Sheila Tobias will lead a lecture and workshop for NYC science teachers at the Academy.

Published March 15, 2010

Students aren’t the only ones dropping out of American schools today. Their teachers are leaving too. Poor working conditions and low pay are the oft-cited reasons. The dropout problem among science teachers is especially critical because they’re so difficult to replace.

Sheila Tobias has a simple but revolutionary proposition: Until and unless science teachers are successfully recruited into leadership at the school, district, state, and national levels, it is doubtful the nation will succeed in increasing student achievement because it will have failed to meet and satisfy teachers' needs.

Tobias and working scientists will lead "Science Teaching as a Profession: Why it Isn't, How it Could Be," on March 23 at the New York Academy of Sciences. The lecture and workshop is the second event hosted by the New York Academy of Sciences' new NYC Science Education Initiative, which was created to give science teachers a forum to discuss best educational practices and engage classroom teachers with the scientific community at large. As part of the initiative the Academy is inviting up to 1,400 New York City science teachers to join its premiere network of scientists in order to enable science educators to assemble an organic community in which they, like other professional scientist members of the Academy, can share best practices, examine their work, and exchange innovative science education strategies. More than 600 teachers have already taken the Academy up on its offer.

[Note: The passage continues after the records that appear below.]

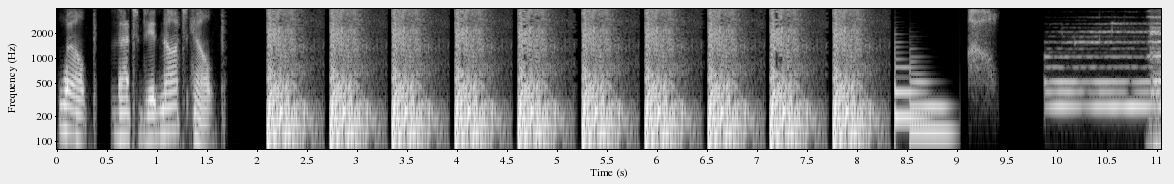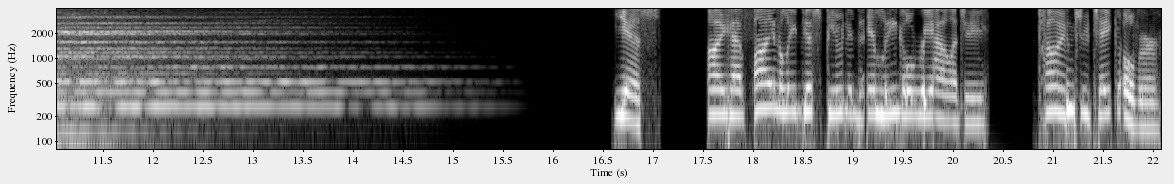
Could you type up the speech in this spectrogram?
Welp, that did not help. Yes. I have finally disputed illegal reality. Time to take over.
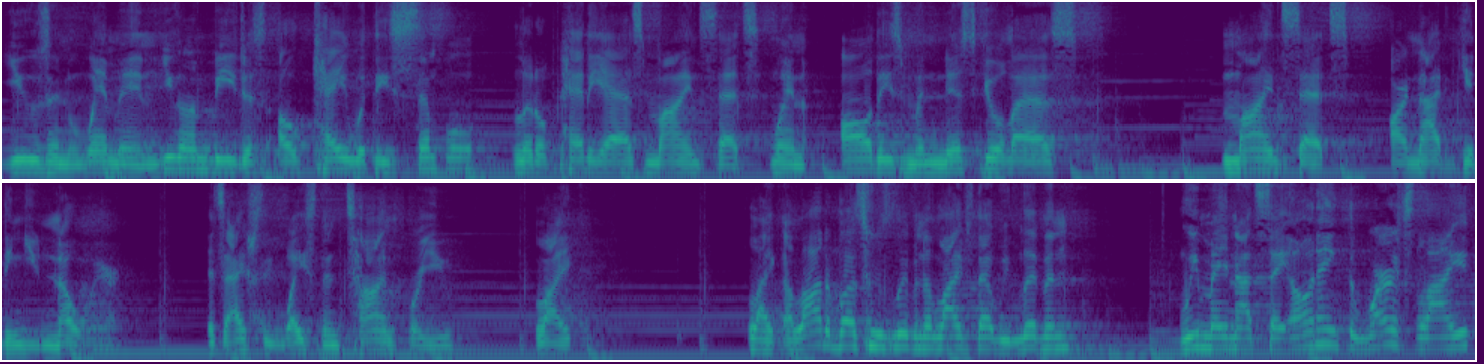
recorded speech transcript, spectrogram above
using women. You're going to be just okay with these simple little petty ass mindsets when all these minuscule ass mindsets are not getting you nowhere. It's actually wasting time for you. Like, like a lot of us who's living the lives that we live in, we may not say, "Oh, it ain't the worst life.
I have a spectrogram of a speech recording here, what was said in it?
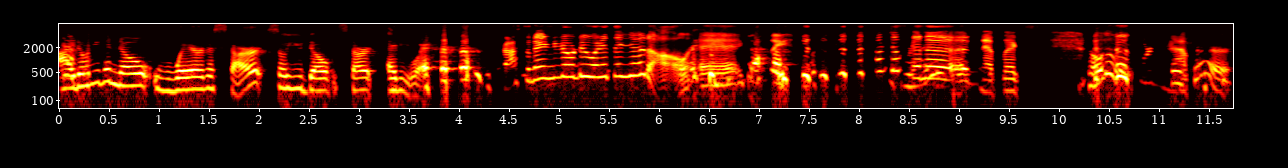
i don't even know where to start so you don't start anywhere. Procrastinating you don't do anything at all exactly. I'm just Right? gonna netflix. Totally for sure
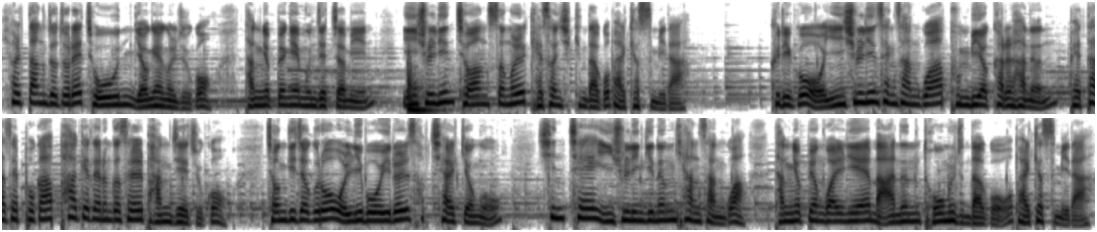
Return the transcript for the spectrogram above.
혈당 조절에 좋은 영향을 주고 당뇨병의 문제점인 인슐린 저항성을 개선시킨다고 밝혔습니다. 그리고 인슐린 생산과 분비 역할을 하는 베타 세포가 파괴되는 것을 방지해주고 정기적으로 올리브 오일을 섭취할 경우 신체 인슐린 기능 향상과 당뇨병 관리에 많은 도움을 준다고 밝혔습니다.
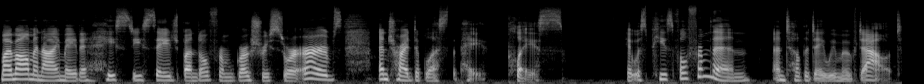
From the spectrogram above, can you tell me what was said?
My mom and I made a hasty sage bundle from grocery store herbs and tried to bless the place. It was peaceful from then until the day we moved out.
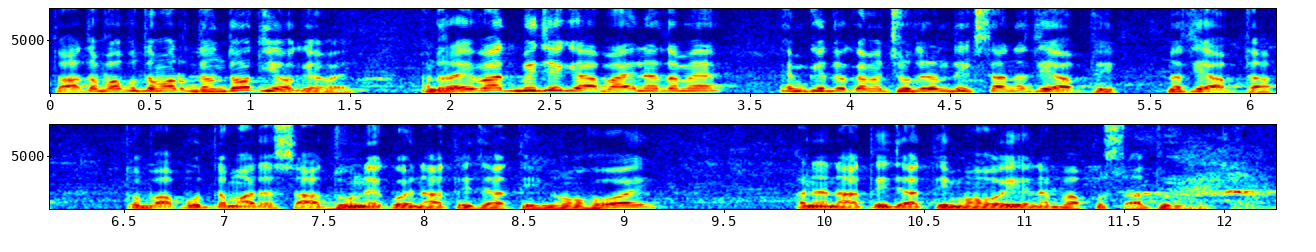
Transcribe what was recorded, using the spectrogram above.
તો આ તો બાપુ તમારો ધંધો થયો કહેવાય. અને રહી વાત બીજી કે આ ભાઈને તમે એમ કીધું કે અમે છુદ્રમ દીક્ષા નથી આપતી, નથી આપતા. તો બાપુ તમારે સાધુને કોઈ નાતી જાતિ ન હોય અને નાતી જાતિમાં હોય એને બાપુ સાધુ નહીં કહેવાય.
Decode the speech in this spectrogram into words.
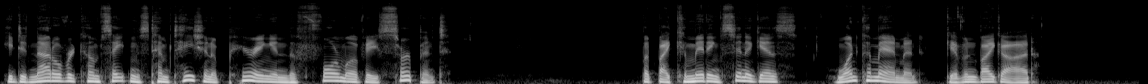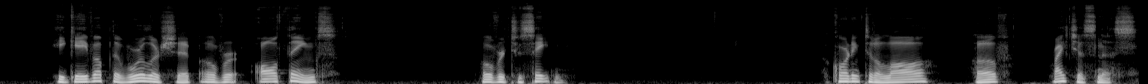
he did not overcome Satan's temptation appearing in the form of a serpent, but by committing sin against one commandment given by God, he gave up the rulership over all things over to Satan. According to the law of righteousness.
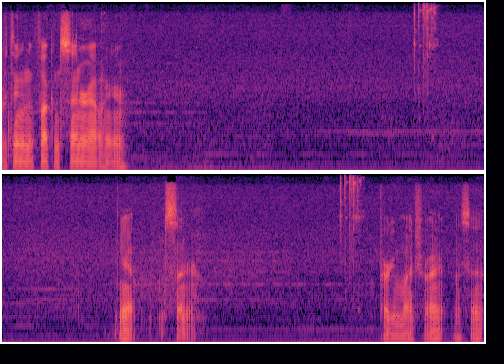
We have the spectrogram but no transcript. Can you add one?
Everything in the fucking center out here. Yeah, center. Pretty much, right? That's it.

Tobias is codirector of the Science Teaching as a Profession project, aimed at elevating the status of secondary school science teachers, and she is coauthor, with Anne Baffert, of Science Teaching as a Profession. The project was supported by Research Corporation for Science Advancement from 2007-2009, and the resulting book is scheduled to be published in soft cover by the National Science teachers Association, early this year.

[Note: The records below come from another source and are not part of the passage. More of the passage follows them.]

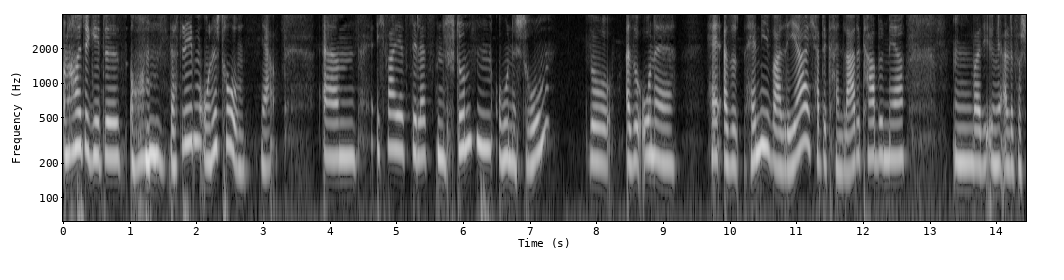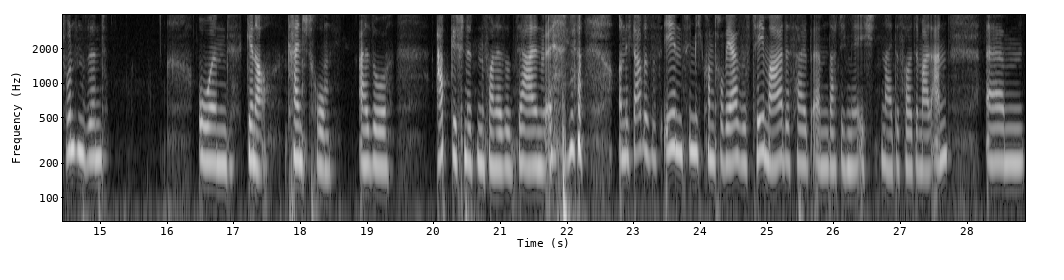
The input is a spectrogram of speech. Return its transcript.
Und heute geht es um das Leben ohne Strom. Ja. Ähm, ich war jetzt die letzten Stunden ohne Strom. So, also ohne, also Handy war leer. Ich hatte kein Ladekabel mehr, mm, weil die irgendwie alle verschwunden sind. Und genau, kein Strom. Also abgeschnitten von der sozialen Welt. Und ich glaube, das ist eh ein ziemlich kontroverses Thema. Deshalb ähm, dachte ich mir, ich schneide es heute mal an. Ähm,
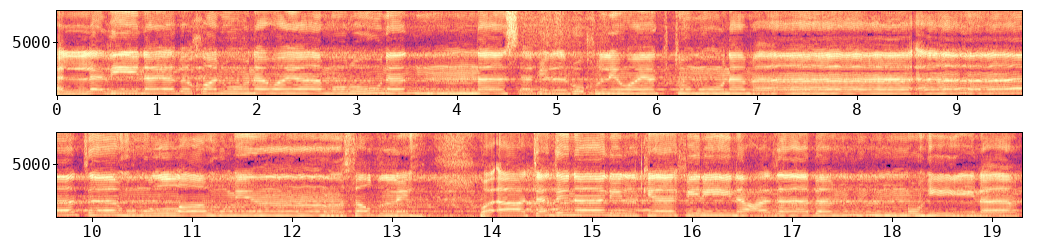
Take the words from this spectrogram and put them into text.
الذين يبخلون ويامرون الناس بالبخل ويكتمون ما آتاهم الله من فضله وأعتدنا للكافرين عذابا مهينا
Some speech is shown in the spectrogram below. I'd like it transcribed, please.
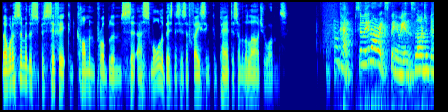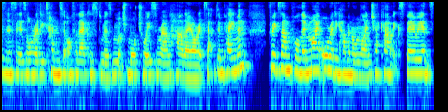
Now, what are some of the specific and common problems uh, smaller businesses are facing compared to some of the larger ones? Okay, so in our experience, larger businesses already tend to offer their customers much more choice around how they are accepting payment. For example, they might already have an online checkout experience,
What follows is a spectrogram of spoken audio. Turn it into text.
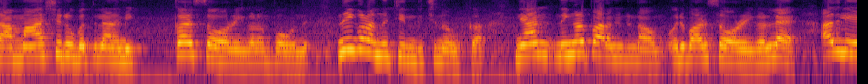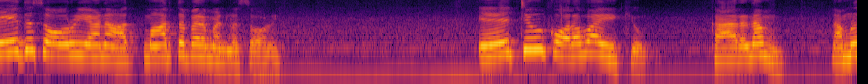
തമാശ രൂപത്തിലാണ് മിക്ക സോറികളും പോകുന്നത്. നിങ്ങളൊന്ന് ചിന്തിച്ച് നോക്കുക. ഞാൻ നിങ്ങൾ പറഞ്ഞിട്ടുണ്ടാവും ഒരുപാട് സോറികൾ അല്ലേ? അതിൽ ഏത് സോറിയാണ് ആത്മാർത്ഥപരമായിട്ടുള്ള സോറി ഏറ്റവും കുറവായിരിക്കും. കാരണം നമ്മൾ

Supported by the Ford Foundation, Rockefeller Foundation, Research Corporation, and the Alfred P. Sloan Foundation, Sheila Tobias’ work has made her a sought-after consultant on college and university curricula, general education, post-baccalaureate alternatives, professional master's in science and mathematics, and women's studies. Educated in history and literature at Harvard/Radcliffe, Tobias earned a master's in history and an MPhil at Columbia University as well as eight honorary doctorates, the most recent from Michigan State University and Worcester Polytechnic Institute.

WHAT: SCIENCE TEACHING AS A PROFESSION: Why It Isn’t. How it Could Be, with Sheila Tobias, codirector, Science Teaching as a Profession project, and coauthor, Science Teaching as a Profession

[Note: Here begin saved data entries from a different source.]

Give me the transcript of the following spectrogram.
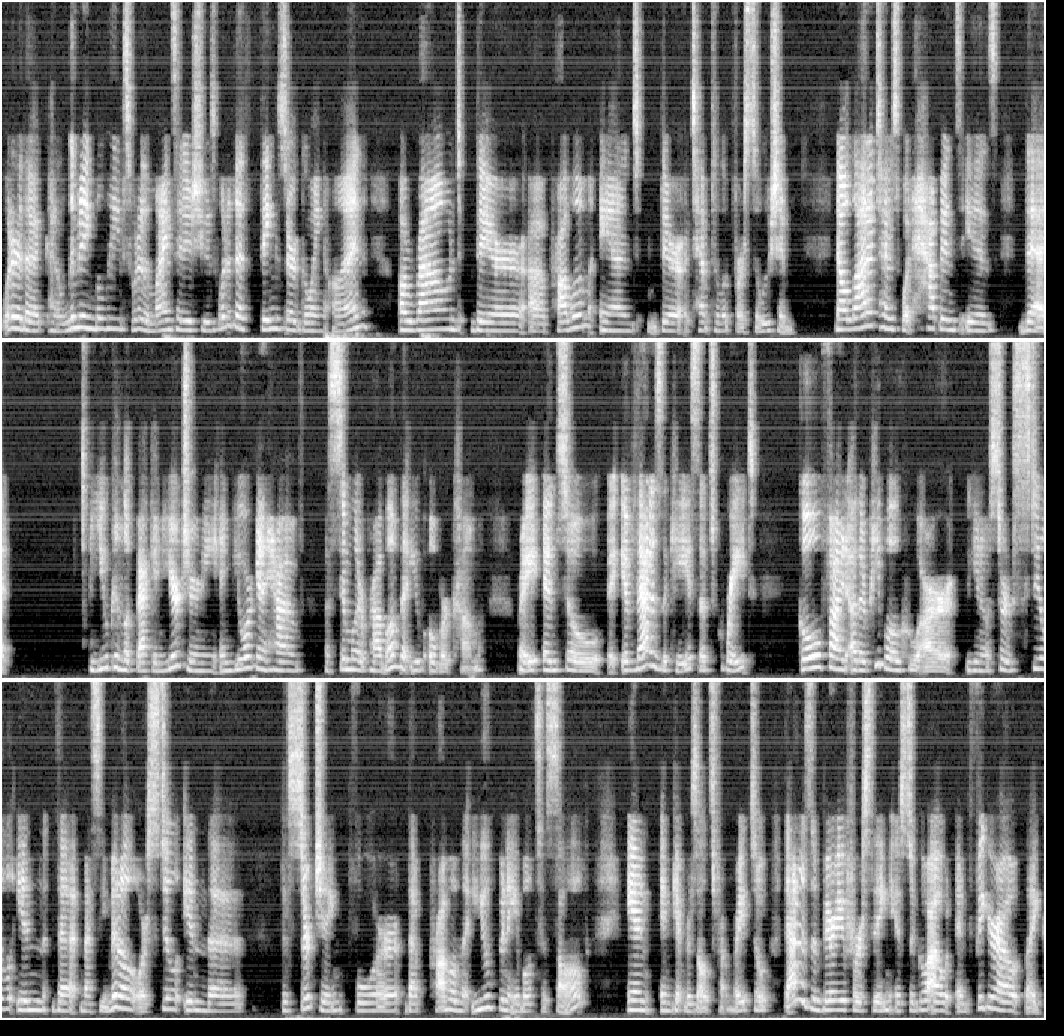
What are the kind of limiting beliefs? What are the mindset issues? What are the things that are going on around their uh, problem and their attempt to look for a solution. Now, a lot of times, what happens is that you can look back in your journey and you're going to have a similar problem that you've overcome, right? And so, if that is the case, that's great. Go find other people who are, you know, sort of still in the messy middle or still in the the searching for that problem that you've been able to solve and and get results from right? So that is the very first thing is to go out and figure out like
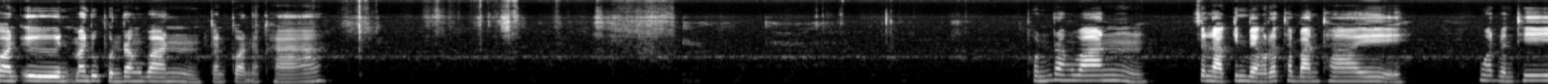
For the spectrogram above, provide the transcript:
ก่อนอื่นมาดูผลรางวัลกันก่อนนะคะ ลรางวัล สลากกินแบ่งรัฐบาลไทย งวดวันที่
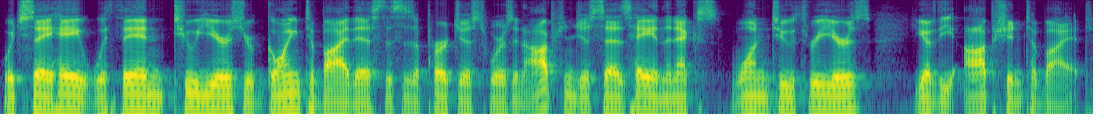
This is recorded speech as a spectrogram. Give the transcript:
which say, hey, within two years, you're going to buy this. This is a purchase. Whereas an option just says, hey, in the next one, two, three years, you have the option to buy it.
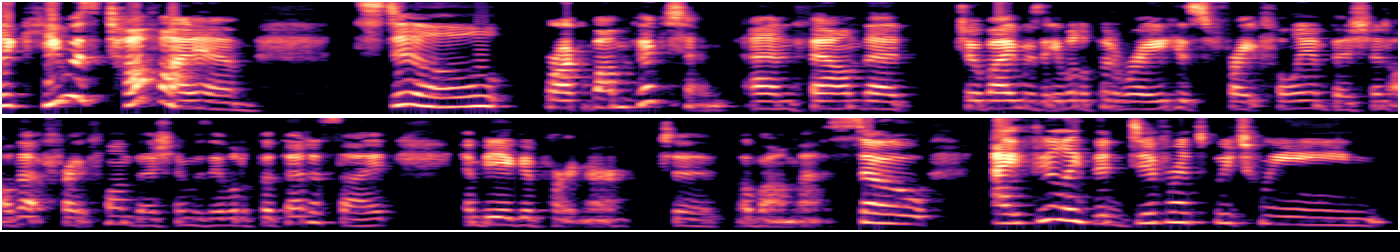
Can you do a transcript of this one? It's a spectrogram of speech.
like he was tough on him. Still, Barack Obama picked him and found that Joe Biden was able to put away his frightful ambition, all that frightful ambition, was able to put that aside and be a good partner to Obama. So I feel like the difference between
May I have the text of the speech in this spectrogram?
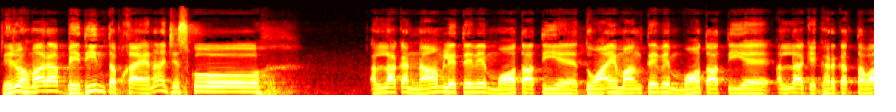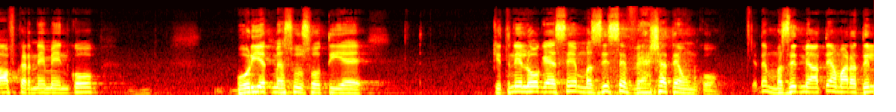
تو یہ جو ہمارا بے دین طبقہ ہے نا جس کو اللہ کا نام لیتے ہوئے موت آتی ہے دعائیں مانگتے ہوئے موت آتی ہے اللہ کے گھر کا طواف کرنے میں ان کو بوریت محسوس ہوتی ہے کتنے لوگ ایسے ہیں مسجد سے وحشت ہے ان کو کہتے ہیں مسجد میں آتے ہیں ہمارا دل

WHERE: The New York Academy of Sciences, 7 World Trade Center,
250 Greenwich St., 40th floor

WHEN: Tuesday, March 23 | 6:30 PM - 8:30 PM

A networking reception will follow the event. Admission is free for members of the Academy.

For more information on the NYC Science Education Initiative, or to register for the Science Teaching as a Profession event, please see the Academy's website. Media must register in advance by contacting Carmen McCaffery at or 212.298.8642.

The New York Academy of Sciences is an independent, not-for-profit organization committed to advancing science, technology, and society worldwide since 1817. With 24,000 members in 140 countries, NYAS is creating a global community of science for the benefit of humanity. NYAS' core mission is to advance scientific knowledge, positively impact the major global challenges of society with science-based solutions, and increase the number of scientifically informed individuals in society at large.